No doubt, at least one person will be bringing guacamole to your barbecue this weekend. If not someone else, then it’s on you because a BBQ is not a BBQ without guacamole, even if you’re serving a food that seemingly has nothing to do with guacamole. No one will not eat a burger, steak or even grilled lobster with a little guacamole smeared onto it.
You think I’m kidding? Try it. Serve sushi this weekend. Or Korean barbecue. Or even a Boeuf Bourguignon. If you put guacamole out on the table, it will get eaten.
Unless there are tomatoes in it.
See, we never understood the addition of tomatoes to guacamole. (We never understood cilantro, either, but that’s sort of a different topic.)
If You Say Tomato, Let’s Call the Whole Thing Off
Our guacamole has never been tainted with the ripe red of chopped tomatoes. It has always been (and always will be, now that we’ve actually developed a very real allergy tomatoes in the last year) bright creamy green, confetti-ed with different shades of green only from jalapeno peppers, sometimes scallions, and sometimes parsley (yes, we know, totally wrong, but we can’t, just can’t eat cilantro).
Guacamole is made from avocados; salsa is made from tomatoes.
And now that we’ve gotten that off our chests…
We have a confession to make about our guacamole.
We also use an ingredient that embarrasses us (and it’s not the substitution of parsley for cilantro). It’s not that we’re ashamed to keep the ingredients locked away in our spice cabinet, all the way in the back, dark corner where no one who happens to be guest-cooking in our kitchen might see it. No, we just don’t think anyone could really trust us if we ever admitted that one of the ingredients we use in our basic “fresh” guacamole is…
Gack! We admitted! We admitted it! We can’t take it back now! Yes! We use garlic powder in our guacamole! We can’t believe we confessed!
Wow. That was strangely liberating.
We used to make guacamole with super finely minced fresh garlic which tasted great, except for those few times when we’d bite into what felt like an entire whole clove of garlic. Because let’s be real, no matter how finely you mince, no matter how hard you press the garlic with coarse sea salt into the chopping board with the side of your knife, you will inevitably have that once piece that will render one bite of guacamole as above – like you’re biting into the whole clove.

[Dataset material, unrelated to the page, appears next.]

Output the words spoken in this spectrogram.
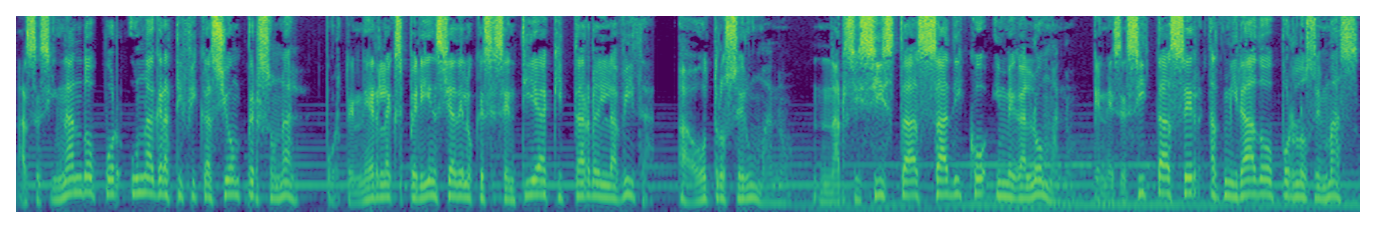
asesinando por una gratificación personal, por tener la experiencia de lo que se sentía quitarle la vida a otro ser humano narcisista, sádico y megalómano, que necesita ser admirado por los demás.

So one day when we were making guacamole, we discovered that we were out of garlic so we desperately added a generous pinch of garlic powder hoping no one would notice. The guacamole tasted good, maybe even better than usual, and because we are never out of garlic in this Korean-based kitchen, we took it as a sign from Dios that perhaps this entire lifetime, we should have been making guacamole with garlic powder.
But still, never with tomatoes.
Do you make your guacamole with something somewhat “unconventional?” What is it?
This entire recipe will eventually depend on your taste, as in you will have to keep tasting as you go along, adding more of this or that, to make sure it tastes good to you. If you’re going to serve as a dip with chips, taste it with the chips. Some chips are a lot saltier than others, so you may need less salt in the guacamole.
Some people add chopped tomatoes to their guacamole, but did you not read the entry above?!
2 ripe large avocados
juice from half a lime
½ teaspoon finely ground garlic powder
about ½ teaspoon salt, or to taste
about ¼ teaspoon black pepper, or to taste
¼ to ½ mild or sweet white onion, finely diced
1 jalapeno pepper, finely diced
½ bunch of parsley, finely chopped (obviously, normal people would use cilantro here)
Cut avocados in half lengthwise, remove pits, and scoop flesh out into a large bowl. Add lime juice, garlic powder, salt and pepper, then mash avocado with fork until chunky. Taste for salt and adjust if necessary.
Add onions, jalapeno pepper, and parsley (or cilantro — gag), and stir to combine.
Serve immediately, since it doesn’t keep well at all.
However, if you have to, cover with plastic wrap directly on the surface of the guacamole, and store in fridge. Still, I wouldn’t do this. Just make it right before you’re going to eat it. Unless, of course, you don’t want anyone to see you using putting garlic powder into your guacamole.